Yesterday evening we were all at home together sitting downstairs, which in English houses is the kitchen area from which all ‘creature comforts’ make their way up to the higher regions, and were busy preparing the Christmas pudding with all due thoroughness. We were seeding raisins (a most disagreeable and sticky task), chopping up almonds and orange and lemon peel, minutely shredding suet, and with eggs and flour kneading together the oddest potpourri from the whole mishmash; when all at once there was a ring at the door, a carriage was stopped outside, mysterious footsteps were going up and down, whispering and rustling filled the house; at length a voice sounded from above: ‘A great statue has arrived.’ If it had been ‘Fire, fire, the house is on fire’, the ‘Fenians’ have come, we could not have dashed upstairs in greater astonishment or confusion, and there it stood in all its colossal splendour, in its ideal purity, old Jupiter tonans himself, unscathed, undamaged (one small edge of the piedestal is slightly chipped) before our staring, delighted eyes!! Meanwhile, the confusion having somewhat abated, we then read the accompanying kind words you sent via Borkheim, and after pausing in deepest gratitude to you, we at once began debating which would be the worthiest niche for the new ‘dear god who is there in heaven and on Earth’.’ We have not yet resolved this great question, and we shall make many trials before that proud head finds its place of honour.

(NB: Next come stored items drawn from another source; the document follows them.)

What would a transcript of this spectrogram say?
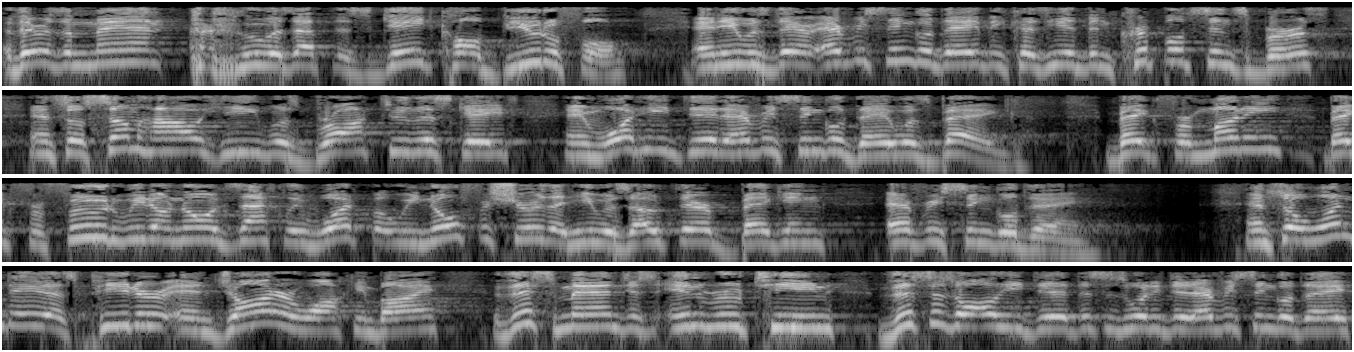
There was a man who was at this gate called Beautiful, and he was there every single day because he had been crippled since birth, and so somehow he was brought to this gate, and what he did every single day was beg. Beg for money, beg for food, we don't know exactly what, but we know for sure that he was out there begging every single day. And so one day as Peter and John are walking by, this man just in routine, this is all he did, this is what he did every single day,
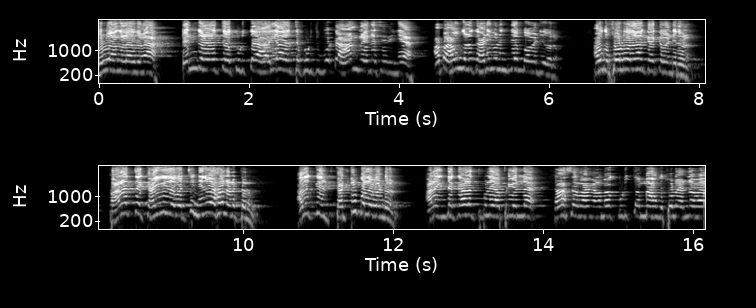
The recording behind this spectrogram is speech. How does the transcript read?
சொல்லுவாங்களா பெண்கள் இடத்துல கொடுத்த அதிகாரத்தை கொடுத்து போட்டு ஆண்கள் என்ன செய்வீங்க? அப்ப அவங்களுக்கு அடிமணிஞ்சே போக வேண்டி வரும். அவங்க சொல்றதெல்லாம் கேட்க வேண்டியது பணத்தை கையில வச்சு நிர்வாகம் நடத்தணும். அதுக்கு கற்றுக்கொள்ள வேண்டும். ஆனா இந்த காலத்து பிள்ளை அப்படி இல்ல காசை வாங்கணுமா கொடுத்தோமா அவங்க சொல்ல என்னவா?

My warmest thanks to you also for your great interest and indefatigable efforts on behalf of Karl’s book [Capital]. It would seem that the Germans’ preferred form of applause is utter and complete silence. You have given fresh heart to all the moaners.

Dear Mr Kugelmann, you can believe me when I tell you there can be few books that have been written in more difficult circumstances, and I am sure I could write a secret history of it which would tell of many, extremely many unspoken troubles and anxieties and torments. If the workers had an inkling of the sacrifices that were necessary for this work, which was written only for them and for their sakes to be completed they would perhaps show a little more Interest. The Lassalleans appear to be the quickest to seize the book, so that they may fittingly bowdlerise it. However, that will do no harm.

But to conclude, I have a bone to pick with you. Why do you address me so formally, even using the title ‘gracious’, for me, who am such an old campaigner, such a hoary head in the movement, such an honest fellow-traveller and fellow-tramp? I would so much have liked to visit you and your dear wife and Fränzchen this summer, of whom my husband cannot stop saying so many nice and good things, I would so much have liked to see Germany again after 11 years. I have often been unwell in the past year, and I am sorry to say that of late I have lost much of my ‘faith’, my courage in facing up to life. I often found it hard to keep my spirits up. However, since my girls were embarking on a long journey — they had been invited to stay with Lafargue’s parents in Bordeaux — it was impossible for me to undertake my own excursion at the same time, and it is therefore now my fondest hope for next year.

Karl sends his warmest greetings to your wife and to yourself, to which the girls sincerely add their own, and I extend my hand to you and your dear wife from afar.

Jenny Marx

not gracious and not by the grace of God.